Problem to work on |
Please repeat the lines below, exactly and only, from the one that holds "Mel spectrograms of" through the one that holds "BigVGAN v2); 3.7-8.4".

Stored entries
• • • • •

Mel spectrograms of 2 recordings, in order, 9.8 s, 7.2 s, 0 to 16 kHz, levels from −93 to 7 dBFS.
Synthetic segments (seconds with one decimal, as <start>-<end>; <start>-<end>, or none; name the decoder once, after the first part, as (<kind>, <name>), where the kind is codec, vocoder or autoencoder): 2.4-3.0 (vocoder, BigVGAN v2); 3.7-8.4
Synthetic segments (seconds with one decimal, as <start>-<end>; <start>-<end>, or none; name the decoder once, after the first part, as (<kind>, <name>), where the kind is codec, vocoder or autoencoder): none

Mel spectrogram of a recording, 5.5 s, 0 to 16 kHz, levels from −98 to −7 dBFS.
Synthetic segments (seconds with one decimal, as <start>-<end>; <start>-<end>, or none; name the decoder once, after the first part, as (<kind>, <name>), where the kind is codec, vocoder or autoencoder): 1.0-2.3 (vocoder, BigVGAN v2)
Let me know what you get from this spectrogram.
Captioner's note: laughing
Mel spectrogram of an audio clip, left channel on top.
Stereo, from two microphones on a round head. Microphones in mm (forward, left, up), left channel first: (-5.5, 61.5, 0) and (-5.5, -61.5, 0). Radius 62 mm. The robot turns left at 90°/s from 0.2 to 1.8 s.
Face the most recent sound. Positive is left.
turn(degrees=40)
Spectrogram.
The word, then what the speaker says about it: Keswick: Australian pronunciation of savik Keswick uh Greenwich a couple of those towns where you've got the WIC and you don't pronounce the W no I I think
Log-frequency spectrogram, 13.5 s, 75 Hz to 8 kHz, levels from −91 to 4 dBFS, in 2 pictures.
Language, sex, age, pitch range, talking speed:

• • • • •

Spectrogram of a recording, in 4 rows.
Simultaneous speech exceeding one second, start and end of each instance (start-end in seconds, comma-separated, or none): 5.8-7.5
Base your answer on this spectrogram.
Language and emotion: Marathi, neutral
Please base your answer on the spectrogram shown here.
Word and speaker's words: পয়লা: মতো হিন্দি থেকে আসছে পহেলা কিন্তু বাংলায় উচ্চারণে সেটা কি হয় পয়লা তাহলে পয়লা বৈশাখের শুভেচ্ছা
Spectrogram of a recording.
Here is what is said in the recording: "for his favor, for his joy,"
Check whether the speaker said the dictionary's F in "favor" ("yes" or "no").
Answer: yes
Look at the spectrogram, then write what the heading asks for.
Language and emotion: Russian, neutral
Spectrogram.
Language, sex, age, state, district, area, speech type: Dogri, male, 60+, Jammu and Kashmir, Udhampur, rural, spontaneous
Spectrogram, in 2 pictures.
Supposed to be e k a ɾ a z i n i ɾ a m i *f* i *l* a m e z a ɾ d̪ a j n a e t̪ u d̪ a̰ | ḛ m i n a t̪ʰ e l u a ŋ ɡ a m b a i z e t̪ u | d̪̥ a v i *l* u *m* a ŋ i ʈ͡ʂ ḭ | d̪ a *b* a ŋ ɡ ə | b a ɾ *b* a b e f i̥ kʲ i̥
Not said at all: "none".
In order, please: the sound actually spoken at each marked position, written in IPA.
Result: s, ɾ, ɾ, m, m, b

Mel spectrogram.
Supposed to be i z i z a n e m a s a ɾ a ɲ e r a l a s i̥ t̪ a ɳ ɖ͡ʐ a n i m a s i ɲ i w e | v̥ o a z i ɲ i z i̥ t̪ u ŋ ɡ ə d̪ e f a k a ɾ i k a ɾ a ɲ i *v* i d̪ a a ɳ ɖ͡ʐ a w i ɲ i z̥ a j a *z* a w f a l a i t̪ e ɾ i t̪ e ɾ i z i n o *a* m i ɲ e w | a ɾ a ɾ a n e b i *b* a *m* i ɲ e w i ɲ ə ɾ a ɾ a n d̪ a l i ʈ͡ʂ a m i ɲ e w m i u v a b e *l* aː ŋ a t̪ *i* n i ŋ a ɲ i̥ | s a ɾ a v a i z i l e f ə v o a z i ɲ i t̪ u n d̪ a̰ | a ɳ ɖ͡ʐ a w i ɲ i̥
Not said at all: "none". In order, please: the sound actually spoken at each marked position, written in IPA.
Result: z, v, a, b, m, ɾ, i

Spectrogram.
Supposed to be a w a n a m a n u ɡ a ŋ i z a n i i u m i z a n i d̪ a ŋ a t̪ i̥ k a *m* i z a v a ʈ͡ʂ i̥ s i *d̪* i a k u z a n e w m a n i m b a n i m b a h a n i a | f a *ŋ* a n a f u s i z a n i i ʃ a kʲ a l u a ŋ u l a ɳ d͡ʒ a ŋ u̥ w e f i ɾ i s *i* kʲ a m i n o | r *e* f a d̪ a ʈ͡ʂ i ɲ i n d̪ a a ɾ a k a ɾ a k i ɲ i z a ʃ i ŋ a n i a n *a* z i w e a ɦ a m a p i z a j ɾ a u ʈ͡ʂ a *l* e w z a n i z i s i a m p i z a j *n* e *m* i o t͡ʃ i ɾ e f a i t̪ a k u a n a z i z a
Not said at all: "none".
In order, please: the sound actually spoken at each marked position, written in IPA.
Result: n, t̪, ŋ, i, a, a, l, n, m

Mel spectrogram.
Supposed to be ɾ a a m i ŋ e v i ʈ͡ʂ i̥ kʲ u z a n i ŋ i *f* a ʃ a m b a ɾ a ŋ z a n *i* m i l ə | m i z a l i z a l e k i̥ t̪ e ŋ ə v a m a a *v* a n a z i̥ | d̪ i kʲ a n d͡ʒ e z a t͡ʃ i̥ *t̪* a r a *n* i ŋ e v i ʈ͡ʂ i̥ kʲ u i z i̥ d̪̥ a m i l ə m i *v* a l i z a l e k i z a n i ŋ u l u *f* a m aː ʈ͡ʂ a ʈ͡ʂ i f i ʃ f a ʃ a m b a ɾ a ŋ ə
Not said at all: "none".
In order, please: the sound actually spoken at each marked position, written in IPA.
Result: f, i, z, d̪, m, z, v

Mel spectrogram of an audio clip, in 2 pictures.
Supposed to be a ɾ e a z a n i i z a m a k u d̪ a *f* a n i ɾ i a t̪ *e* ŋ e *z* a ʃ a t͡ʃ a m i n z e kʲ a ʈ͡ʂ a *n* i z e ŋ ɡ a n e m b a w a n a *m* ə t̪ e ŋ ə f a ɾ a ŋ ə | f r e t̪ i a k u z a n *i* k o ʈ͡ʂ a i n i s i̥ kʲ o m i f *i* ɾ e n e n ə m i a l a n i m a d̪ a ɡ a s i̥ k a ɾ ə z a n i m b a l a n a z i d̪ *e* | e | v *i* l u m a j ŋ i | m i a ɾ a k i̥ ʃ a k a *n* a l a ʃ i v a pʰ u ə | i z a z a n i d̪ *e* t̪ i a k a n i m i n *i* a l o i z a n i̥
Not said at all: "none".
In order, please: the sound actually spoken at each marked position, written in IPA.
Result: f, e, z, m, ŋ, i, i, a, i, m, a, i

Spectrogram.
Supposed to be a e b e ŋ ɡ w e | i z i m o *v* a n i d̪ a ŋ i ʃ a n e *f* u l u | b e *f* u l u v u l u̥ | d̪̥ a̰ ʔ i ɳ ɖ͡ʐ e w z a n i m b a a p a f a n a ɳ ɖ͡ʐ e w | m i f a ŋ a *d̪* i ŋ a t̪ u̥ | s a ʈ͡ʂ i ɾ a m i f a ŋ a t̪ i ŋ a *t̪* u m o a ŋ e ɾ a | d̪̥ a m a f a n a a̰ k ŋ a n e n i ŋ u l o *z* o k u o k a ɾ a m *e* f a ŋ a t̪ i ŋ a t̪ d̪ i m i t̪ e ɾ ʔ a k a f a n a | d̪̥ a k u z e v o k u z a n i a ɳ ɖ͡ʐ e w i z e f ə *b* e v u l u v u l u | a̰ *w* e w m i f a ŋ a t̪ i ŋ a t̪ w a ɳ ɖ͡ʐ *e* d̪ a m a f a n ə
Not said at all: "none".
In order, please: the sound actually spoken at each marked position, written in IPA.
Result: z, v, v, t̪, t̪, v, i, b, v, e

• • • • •

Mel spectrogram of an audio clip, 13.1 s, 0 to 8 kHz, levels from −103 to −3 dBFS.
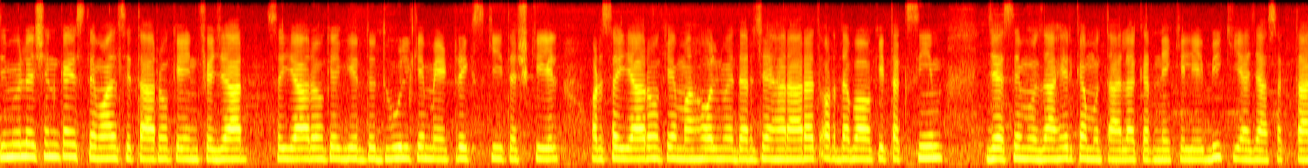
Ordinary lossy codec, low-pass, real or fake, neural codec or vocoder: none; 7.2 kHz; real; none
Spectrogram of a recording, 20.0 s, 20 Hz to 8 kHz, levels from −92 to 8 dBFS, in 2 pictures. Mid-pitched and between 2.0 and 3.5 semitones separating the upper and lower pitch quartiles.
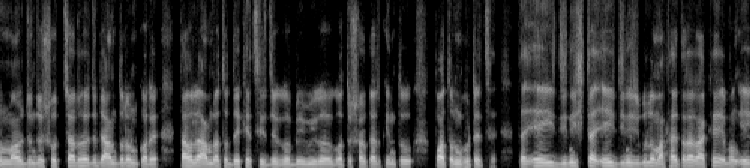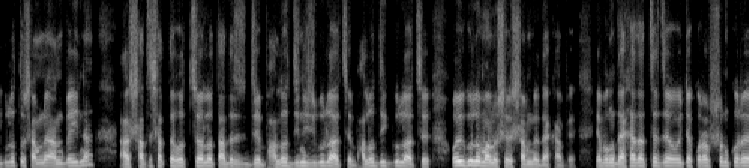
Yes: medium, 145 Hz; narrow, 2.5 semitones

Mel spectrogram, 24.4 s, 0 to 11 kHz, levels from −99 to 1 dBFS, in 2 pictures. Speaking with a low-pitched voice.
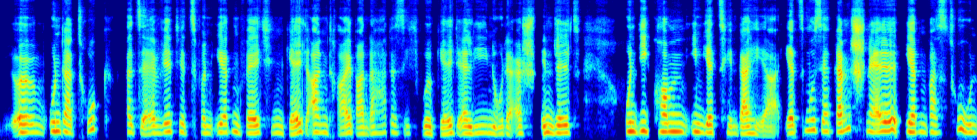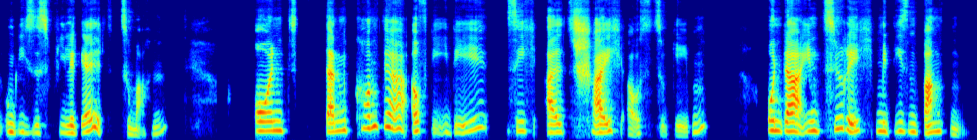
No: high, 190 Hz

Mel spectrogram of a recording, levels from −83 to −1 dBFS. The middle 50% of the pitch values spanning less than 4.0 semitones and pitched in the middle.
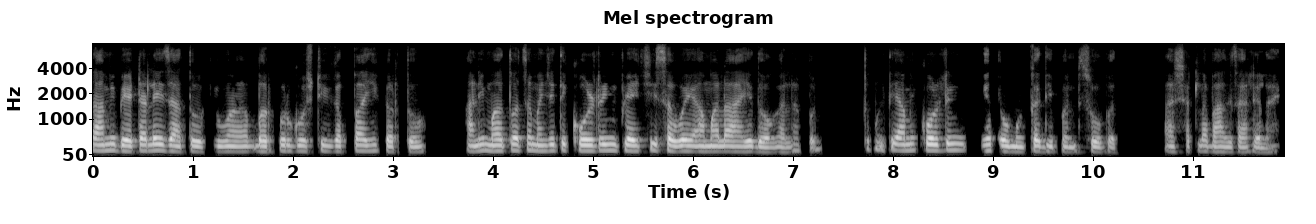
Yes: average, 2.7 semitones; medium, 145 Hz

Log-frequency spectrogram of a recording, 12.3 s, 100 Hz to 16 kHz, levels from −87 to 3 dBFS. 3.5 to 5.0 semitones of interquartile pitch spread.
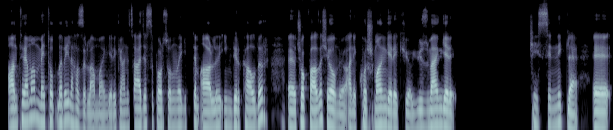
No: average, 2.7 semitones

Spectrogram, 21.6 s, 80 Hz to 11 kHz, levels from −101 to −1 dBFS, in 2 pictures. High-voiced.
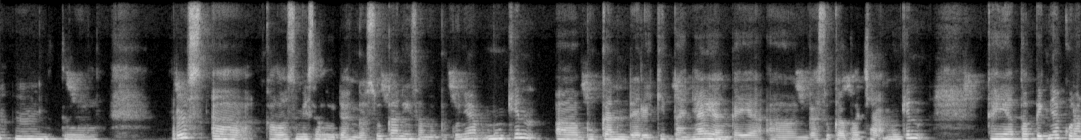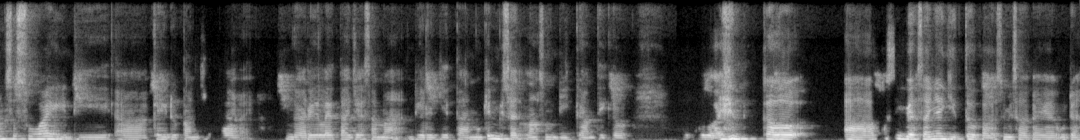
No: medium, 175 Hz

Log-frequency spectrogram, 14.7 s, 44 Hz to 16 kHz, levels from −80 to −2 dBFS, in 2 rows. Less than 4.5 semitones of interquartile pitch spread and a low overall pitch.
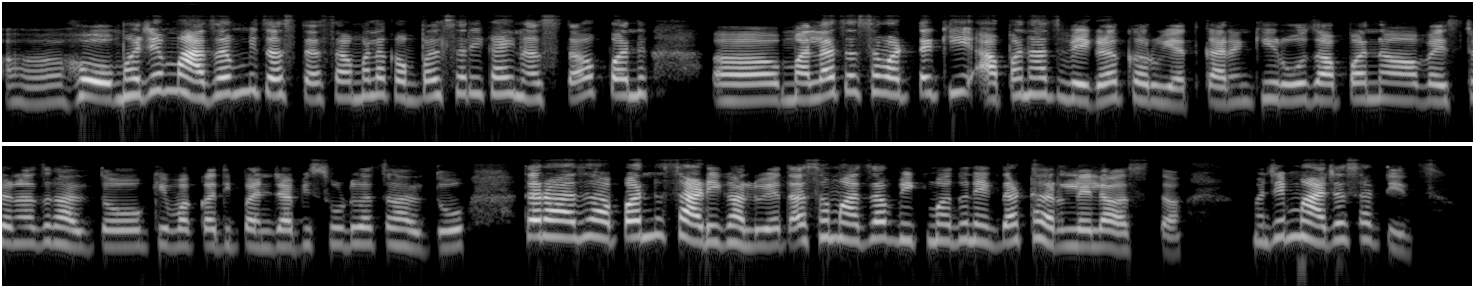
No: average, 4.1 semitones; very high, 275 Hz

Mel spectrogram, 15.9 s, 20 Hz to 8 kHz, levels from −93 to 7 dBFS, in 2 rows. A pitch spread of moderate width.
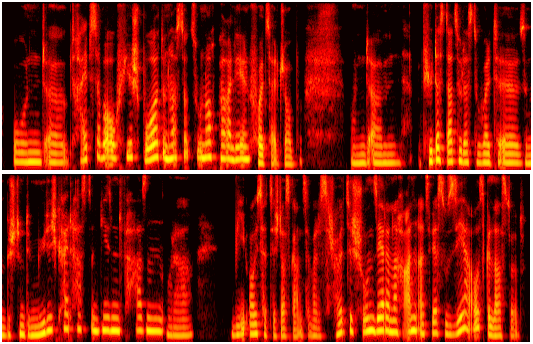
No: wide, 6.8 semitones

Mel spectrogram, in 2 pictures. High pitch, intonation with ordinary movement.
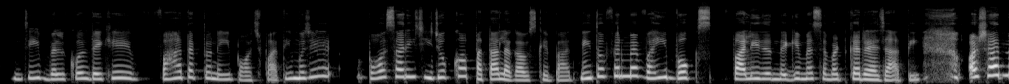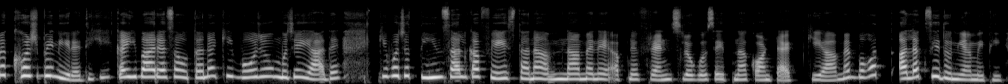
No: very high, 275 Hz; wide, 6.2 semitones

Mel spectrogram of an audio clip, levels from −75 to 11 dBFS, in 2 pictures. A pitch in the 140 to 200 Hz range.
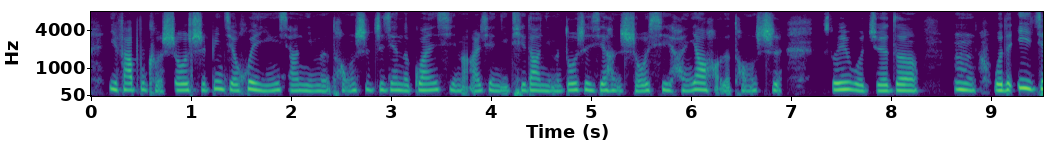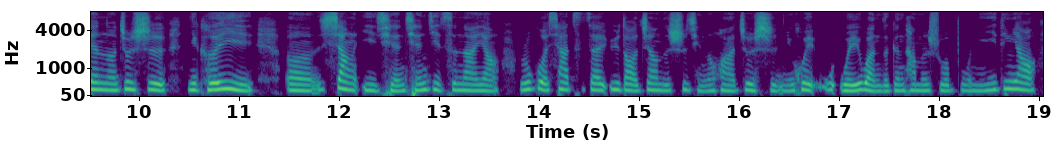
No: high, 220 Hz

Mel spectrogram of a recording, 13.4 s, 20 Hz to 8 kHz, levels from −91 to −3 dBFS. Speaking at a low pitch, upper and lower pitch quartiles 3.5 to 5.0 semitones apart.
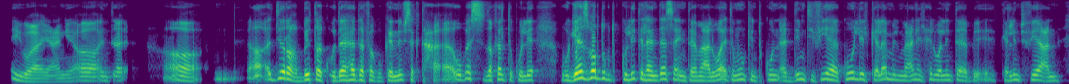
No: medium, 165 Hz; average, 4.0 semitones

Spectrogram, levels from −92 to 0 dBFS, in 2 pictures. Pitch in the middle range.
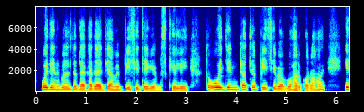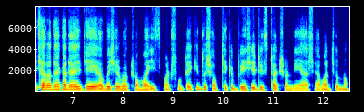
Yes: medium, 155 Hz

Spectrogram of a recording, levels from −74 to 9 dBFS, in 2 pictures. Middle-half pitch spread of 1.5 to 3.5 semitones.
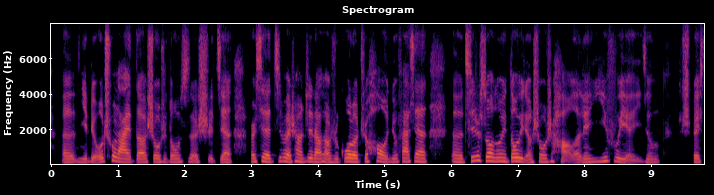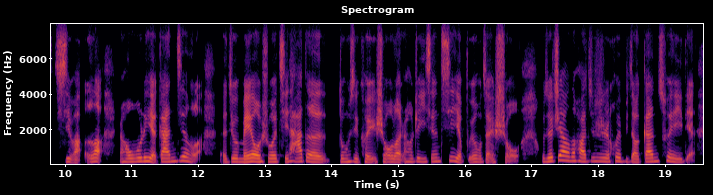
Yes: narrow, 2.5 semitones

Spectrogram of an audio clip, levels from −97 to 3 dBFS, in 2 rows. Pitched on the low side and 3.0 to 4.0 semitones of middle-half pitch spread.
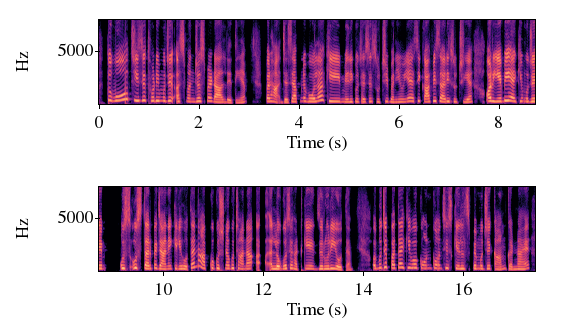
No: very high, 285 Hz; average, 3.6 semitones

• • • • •

Task answer |
Mel spectrograms of 2 recordings, in order, 9.8 s, 7.2 s, 0 to 16 kHz, levels from −93 to 7 dBFS.
Synthetic segments (seconds with one decimal, as <start>-<end>; <start>-<end>, or none; name the decoder once, after the first part, as (<kind>, <name>), where the kind is codec, vocoder or autoencoder): 2.4-3.0 (vocoder, BigVGAN v2); 3.7-8.4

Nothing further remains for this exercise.